    Lastly...can you declare a 3D matrix in matlab and write it out and see what matlab does? This could be helpful.
     
  21. Feb 9, 2012 #20

    jim hardy

    User Avatar
    Science Advisor
    Gold Member
    2016 Award

    Please indulge me a simplification here.

    I think we over-anthropomorphise our computers.

    Put yourself in the shoes of the computer's ALU.

    There is no such thing as dimensions, just memory addresses and those are sequential.
    Dimensions exist only in the mind of the programmer.

    The ALU loads numbers from the input file, in sequence, and stores them in physical memory , i would guess also in sequence.. if it's DMA they're certainly both in sequence, on any machine i ever saw.

    The programmer has chosen to refer in his mind to the location where those numbers are stored not by the sequence they were encountered in the input file, but as if they were arranged in a nice orderly multidimensional matrix.
    It is the job of the compiler(? assembler?) to translate between the physical memory location needed by ALU and the programmer's imagined location.

    In your case* he imagined 13 rows, 76 columns and 2 layers. That's 1976 entries, interestingly twice the size of array FFO where he writes results later.
    (* pardon me for not knowing exactly what Fortran does - i might have order of rows columns and layers not proper, )

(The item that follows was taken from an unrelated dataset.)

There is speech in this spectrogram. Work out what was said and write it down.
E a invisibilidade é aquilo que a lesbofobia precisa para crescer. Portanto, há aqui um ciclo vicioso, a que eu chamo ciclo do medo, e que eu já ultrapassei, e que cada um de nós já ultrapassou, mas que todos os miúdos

    let me oversimplify for illustration - take a 10X10X10 matrix.
    the first ten numbers from a file might fill one row of top layer,
    and the next 90 numbers fill the remaining nine rows of that layer,
    and the next 900 numbers fill the remaining nine layers,
    in the mind of the programmer.
    But they are stored unidimensionally in memory.

    Again, it is the job of the compiler to translate between programmer's imagined location and the physical memory location to be asserted by ALU when it loads..

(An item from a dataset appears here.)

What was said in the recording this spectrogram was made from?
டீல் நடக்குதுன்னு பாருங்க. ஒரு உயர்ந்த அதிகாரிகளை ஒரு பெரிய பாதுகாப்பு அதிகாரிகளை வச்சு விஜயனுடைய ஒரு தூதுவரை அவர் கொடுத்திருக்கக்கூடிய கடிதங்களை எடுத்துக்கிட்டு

    To get at the next to last entry the ALU must retrieve the 999th entry,
    and whether it got there by a sequential count,
    or by a calculation something like: layer*100 + row*10 + column
    is not visible to us as Fortran programmers.


    13 rows, 76 columns and 2 layers..... each layer is 13 X 76 = 988 entries;;
    interestingly do i read that lines 22-27 make a one dimensional list out of the products of layer 1 and layer 2, vertically aligned entry by entry, resulting in a 988 entry one dimension list?
    Could he have as easily read the file into a one dimensioned 1976 entry array, called it Fred,
    then
    For i=1 to 988
    product(i) = Fred(i) * Fred(i + 988)
    next i
    ???


    Please excuse these ramblings of an old guy. Its just i sense confusion, and the remedy for that is always back to basics.



    Maybe this will help a beginner...
    If i am pestering you just say so.



    old jim
     
Know someone interested in this topic? Share this thread via Reddit, Google+, Twitter, or Facebook




Similar Discussions: Strange indexing in Fortran Code
  1. Fortran coding do loop (Replies: 29)

  2. RFAC in Fortran (Replies: 4)

  3. Capacitor Codes (Replies: 2)

Loading...